I’ve had many clients over the years who were bound and determined to simply get the hell out of their current misery. It almost didn’t matter to them what the new gig was, as long as it wasn’t their current one that had them working constant all-nighters on meaningless deals or TROs with toxic colleagues. They were so unhappy they just knew that anything was better than their current hell. And in many ways, they were right. By the time they had gotten to that soul-depleted, sleep-deprived point, even time in a mental hospital would have been better. At least they wouldn’t have to bill for that.

What happened next for these clients? They took the first job that was remotely palatable, usually not in a law firm. It varied in the details, but typically, yes, they felt better . . . for a while. That while may have been a few weeks, or a year, but in the end, they weren’t actually a whole lot happier. Less stretched past their limits and less exhausted, yes. But not so much happier, as just less abjectly miserable.

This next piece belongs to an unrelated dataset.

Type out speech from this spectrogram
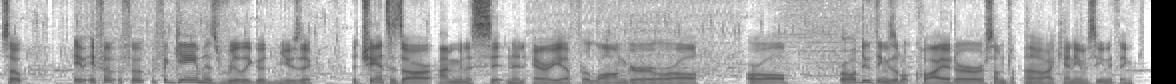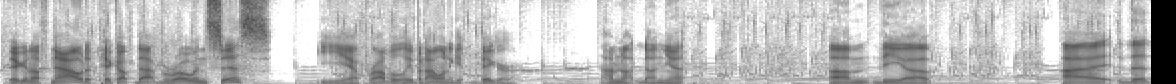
So if if a, if a, if a game has really good music, the chances are I'm gonna sit in an area for longer, or I'll or I'll or I'll do things a little quieter, or some. Oh, I can't even see anything. Big enough now to pick up that bro and sis? Yeah, probably, but I want to get bigger. I'm not done yet. Um, the uh, uh, the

Whoo-hoo, what a fabulous New Year’s resolution result: I’m not abjectly miserable, Mom!!

Don’t Hold Out for Your Dream Job

Mind you, I’m not advocating staying in your soul-destroying current gig until you find that dream job, because

  1. I doubt you know what it is yet,
  2. You probably don’t have all the experiences and skills for it right now, and
  3. It may not be time for it yet, according to the wisdom of the Universe (see also, 1 and 2).

What I am suggesting is that you put some serious thought into what that dream really looks like, feels like, tastes like, and sounds like. Journal about it. Make a vision board. Read obsessively about jobs that seem interesting, even if you’re not remotely qualified.

Do it now, not when you have some spare time—because you know perfectly well that if you wait for your life to settle down, you will never take the time to dream. Life rarely settles down when you want it to. By the time it does, you’ll be so exhausted that all you’ll do is sleep. Or take the first job offered, regardless of whether it makes an ounce of sense in the long-term.

The Bridge Job

Once you’ve got a good feel for your dream, work back from there. Think of it as a trip from Boston to Key West. You’ll need transportation and a new wardrobe, and some snacks. You probably won’t need that snow-blower and wool fisherman’s sweaters once you get past Richmond or so. You’ll need to stock up on sunscreen and bathing suits, and learn how to make mojitos instead of Irish coffee. If you garden, you’ll need to learn all about dealing with sandy, not rocky, soil, and about a whole new array of plants and flowers. Bye-bye, tulips, hello, beach sunflowers and palm trees!

In more job-oriented terms (because I know how some of you hate metaphor when you can’t figure out the basics), if you want to write a novel but haven’t written anything but grocery lists and motions to compel in years, you would maybe take a class in fiction or poetry or journalism. Or, if that seems too daunting, a class on improving your business writing skills (better website copy, anyone?). If you want to run a non-profit, maybe you look for an in-house job where you would gain management experience, or volunteer for a group that you like and needs fundraising help.

The point is, if your dream job and life seem like a million miles from where you are, your next job probably won’t be your dream job. But with some dreaming and then some thinking, you can make that next job one of the bridges that gives you more of what you need to get you there in the end.

Jennifer Alvey is a recovering lawyer who helps unhappy attorneys discern their dreams, and then figure out the supply list and map for getting there. If you’d like to get some advice for going on your own journey, email Jennifer at jalvey@jenniferalvey.com for a discounted sample coaching session.